20 JUN 2017 by ideonexus

 Blending and Segmenting Sounds to Instill Phoneme Awareness

One activity is segmenting sounds and then blending them together using both real words and nonsense words. This activity gives students practice manipulating phenomes and is consistent with the research supporting stimulation of both posterior processing systems (McCandliss, Cohen, & Dehaene, 2003). Another activity is oral blending and segmenting paired with letters.
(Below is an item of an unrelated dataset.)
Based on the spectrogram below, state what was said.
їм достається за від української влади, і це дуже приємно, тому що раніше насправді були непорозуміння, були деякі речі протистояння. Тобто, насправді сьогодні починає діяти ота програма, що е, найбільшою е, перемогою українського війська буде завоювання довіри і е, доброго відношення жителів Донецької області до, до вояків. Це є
This process may help students practice the alphabetic principle (the establishment of a correspondence between a phonem...
Folksonomies: teaching literacy reading
Folksonomies: teaching literacy reading
  1  notes
 
13 MAR 2015 by ideonexus

 Phonetic Orthography in Spain and Italy
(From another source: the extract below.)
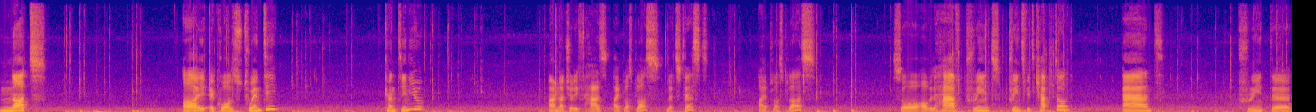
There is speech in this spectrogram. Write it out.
not i equals 20 continue. I'm not sure if has I++. Let's test. I++. Plus So I will have print, print with capital and print the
Fonetic spelling, in one form or another, has been, and is now, used by progressiv teachers in England and America as an introduction and an aid to the study of the current orthografy. Their experience is that children can spel correctly that is, fonetically the words they ar able to pronounce, as soon as they hav learnd the alfabet employd, and the principle of combining letters into sillables. In languages such as Italian and Spanish, that hav approximately fonetic alfabets, appro...
Folksonomies: spelling education
Folksonomies: spelling education
  1  notes

There is a cost savings that comes with reducing the number of years spent teaching spelling.
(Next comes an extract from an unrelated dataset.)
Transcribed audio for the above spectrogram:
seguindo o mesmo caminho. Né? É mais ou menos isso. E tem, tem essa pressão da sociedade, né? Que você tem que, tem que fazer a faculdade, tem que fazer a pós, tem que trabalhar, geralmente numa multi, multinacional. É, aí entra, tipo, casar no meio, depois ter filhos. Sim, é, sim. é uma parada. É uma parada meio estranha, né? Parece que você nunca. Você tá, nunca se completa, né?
09 AUG 2014 by ideonexus

 Phoneme Exercises

Start simple, recommends Karen Tankersley in her ASCD book The Threads of Reading: Strategies for Literacy Development (2003): Introduce beginning sounds first. Add medial and final sounds after the child has mastered the beginning sounds. Select one-syllable words that isolate the initial letter. This method lets children clearly hear the individual sound being made. As you speak the word (e.g., pat), draw out the sound of the initial letter so students can clearly hear the sound as it i...
Folksonomies: education reading
Folksonomies: education reading
  1  notes
 
23 AUG 2012 by ideonexus

 A Plan for the Improvement of English Spelling

For example, in Year 1 that useless letter c would be dropped to be replased either by k or s, and likewise x would no longer be part of the alphabet. The only kase in which c would be retained would be the ch formation, which will be dealt with later. Year 2 might reform w spelling, so that which and one would take the same konsonant, wile Year 3 might well abolish y replasing it with i and Iear 4 might fiks the g/j anomali wonse and for all. Jenerally, then, the improvement would kontinue...
  1  notes

Mark Twain's clever observation of how to simplify English spelling.